村上隆: At around 10 a.m. on July 18, Japan time, an animation studio called Kyoto Animation was set on raging fire by a man who ignited flammable liquid, leaving 33 people dead. Kyoto Animation is a company which, over the years, has been performing the miraculous feat of producing an array of good-quality works through its own distinctive production system. I had optimistically regarded them as a studio capable of attracting and comforting a wide range of audience from the youth to the first-generation otaku such as myself. Their success had, however, apparently invited unwarranted resentments as well. After the incident, the president of the company revealed that they had repeatedly been receiving death threats and other intimidations.
This incident has shocked me tremendously—as much as, or even more than, the 1995 subway sarin gas attack by the cult group Aum Shinrikyo had. It seems to reflect the deep-seeded ailment of the Japanese psyche that is like a wedged thorn we cannot remove, revealing a cross-section of the so-called chūni byo (eighth-grader syndrome), a warped, self-obsessed mentality prevalent in some otaku people. Jealousy could develop into a full-fledged grudge, but I cannot fathom what must be an incredibly forceful mechanism that translates such a sentiment into the execution of a real, atrocious action. When I contemplate how widely spread such a mechanism might be in our society, I almost go weak in the knees.

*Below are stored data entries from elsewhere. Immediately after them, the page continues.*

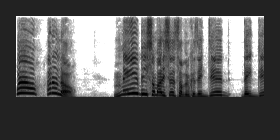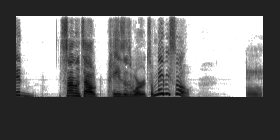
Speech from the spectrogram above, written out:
Well, I don't know. Maybe somebody said something because they did. They did silence out Hayes's words, so maybe so. Mm.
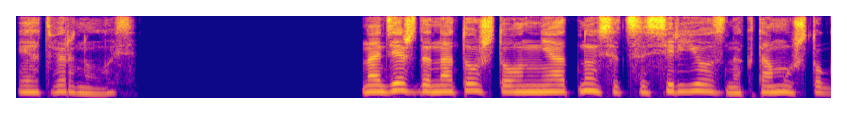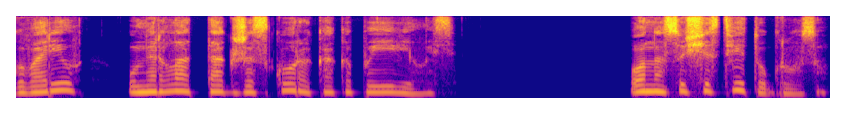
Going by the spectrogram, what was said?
и отвернулась. Надежда на то, что он не относится серьезно к тому, что говорил, умерла так же скоро, как и появилась. Он осуществит угрозу.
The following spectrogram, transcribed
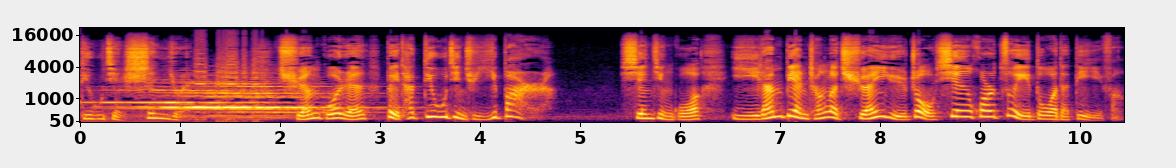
丢进深渊，全国人被他丢进去一半儿啊！仙境国已然变成了全宇宙鲜花最多的地方，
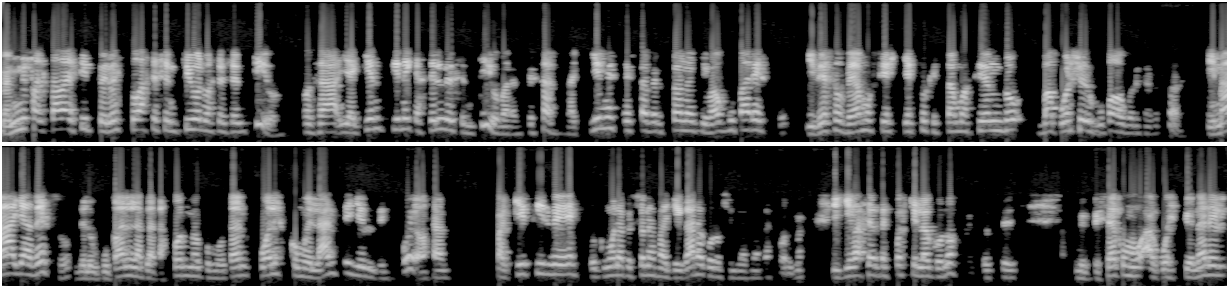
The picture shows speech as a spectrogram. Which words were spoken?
a mí me faltaba decir, pero esto hace sentido o no hace sentido. O sea, ¿y a quién tiene que hacerle sentido para empezar? ¿A quién es esta persona que va a ocupar esto? Y de eso veamos si es que esto que estamos haciendo va a poder ser ocupado por esa persona. Y más allá de eso, del ocupar la plataforma como tal, ¿cuál es como el antes y el después? O sea, ¿para qué sirve esto? ¿Cómo la persona va a llegar a conocer la plataforma? ¿Y qué va a hacer después que la conozca? Entonces, me empecé a como a cuestionar el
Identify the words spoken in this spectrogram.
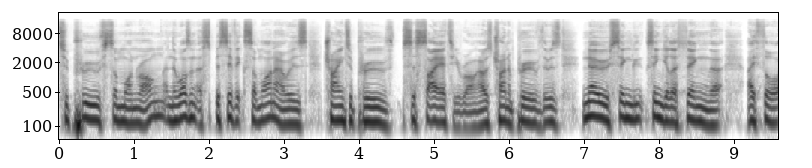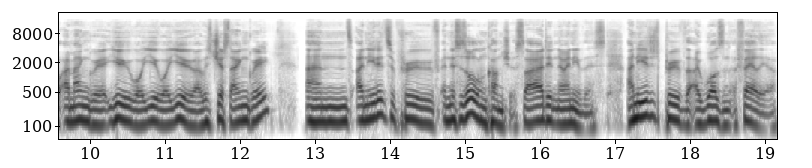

I sincerely pray for the repose of the victims’ souls and for the swift recovery of those who were injured.